Efficacy of Maropitant (Cerenia®) as an Adjunct Analgesic in Dogs
Principal Investigator: Sofia Cerda-Gonzalez
DESCRIPTION (provided by applicant):
In response to the need for novel pain management strategies in veterinary medicine, maropitant is increasingly being used for treating both acute and chronic pain in dogs, despite a paucity of assessments of its efficacy in this role. It is particularly employed to treat acute exacerbations of neuropathic pain secondary to syringomyelia when first-line analgesics provide insufficient pain control, unacceptable side effects, or both. It can be similarly difficult to manage post-operative pain following spinal surgery in dogs that are unable to receive non-steroidal anti-inflammatory drugs due to systemic disease and/or glucocorticoid administration. Opioids are frequently employed in these cases, although they often cause undesirable side effects; gabapentin, in turn, can provide insufficient analgesia post-operatively. In these cases, novel analgesics would improve pain management and reduce opioid-associated side effects. Experimental models describe maropitant’s anesthetic-sparing effects arising from its ability to block a key neurotransmitter in the pain transmission pathway (i.e. substance P) by binding to its NK1 receptor.
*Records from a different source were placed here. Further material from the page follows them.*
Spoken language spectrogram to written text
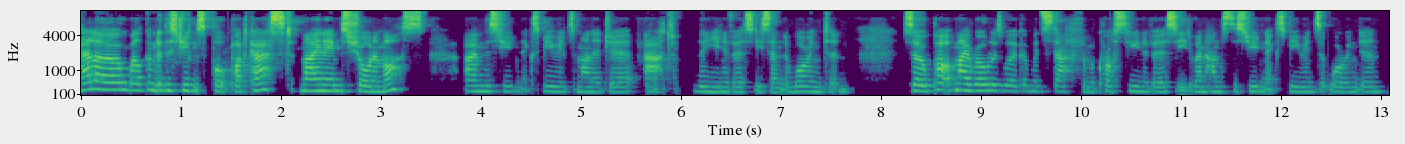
Hello, welcome to the Student Support Podcast. My name's Shauna Moss. I'm the Student Experience Manager at the University Centre Warrington. So, part of my role is working with staff from across the university to enhance the student experience at Warrington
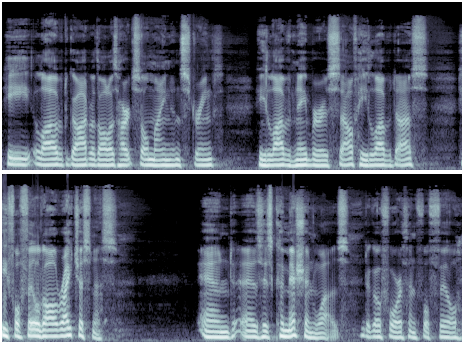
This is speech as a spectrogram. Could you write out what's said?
He loved God with all his heart, soul, mind, and strength. He loved neighbor as self. He loved us. He fulfilled all righteousness. And as his commission was to go forth and fulfill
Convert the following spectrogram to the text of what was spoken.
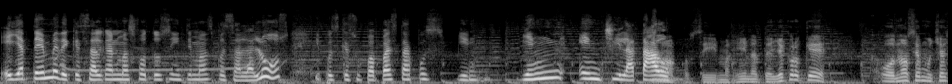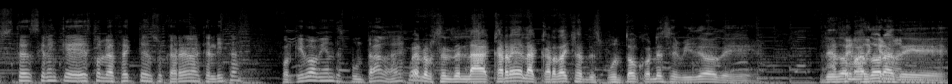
ella teme de que salgan más fotos íntimas pues a la luz y pues que su papá está pues bien bien enchilatado. No, pues sí, imagínate. Yo creo que, o no sé, muchachos, ¿ustedes creen que esto le afecte en su carrera, Angelita? Porque iba bien despuntada, ¿eh? bueno, pues el de la carrera de la Kardashian despuntó con ese video de, de Ah, pero ¿de domadora de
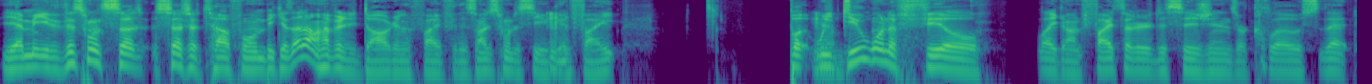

Although these provide support for maropitant’s potential as an analgesic agent, clinical models are needed to evaluate its analgesic efficacy in conscious (i.e. awake) dogs. In this study we aim to assess this by administering maropitant as a post-operative analgesic agent in conscious dogs. A post-hemilaminectomy model was chosen as a repeatable and proven model of acute post-operative pain, in comparison to the variable pain levels associated with syringomyelia. N.B. Maropitant will not be compared to a placebo, alone, due to ethical concerns regarding inadequate analgesia.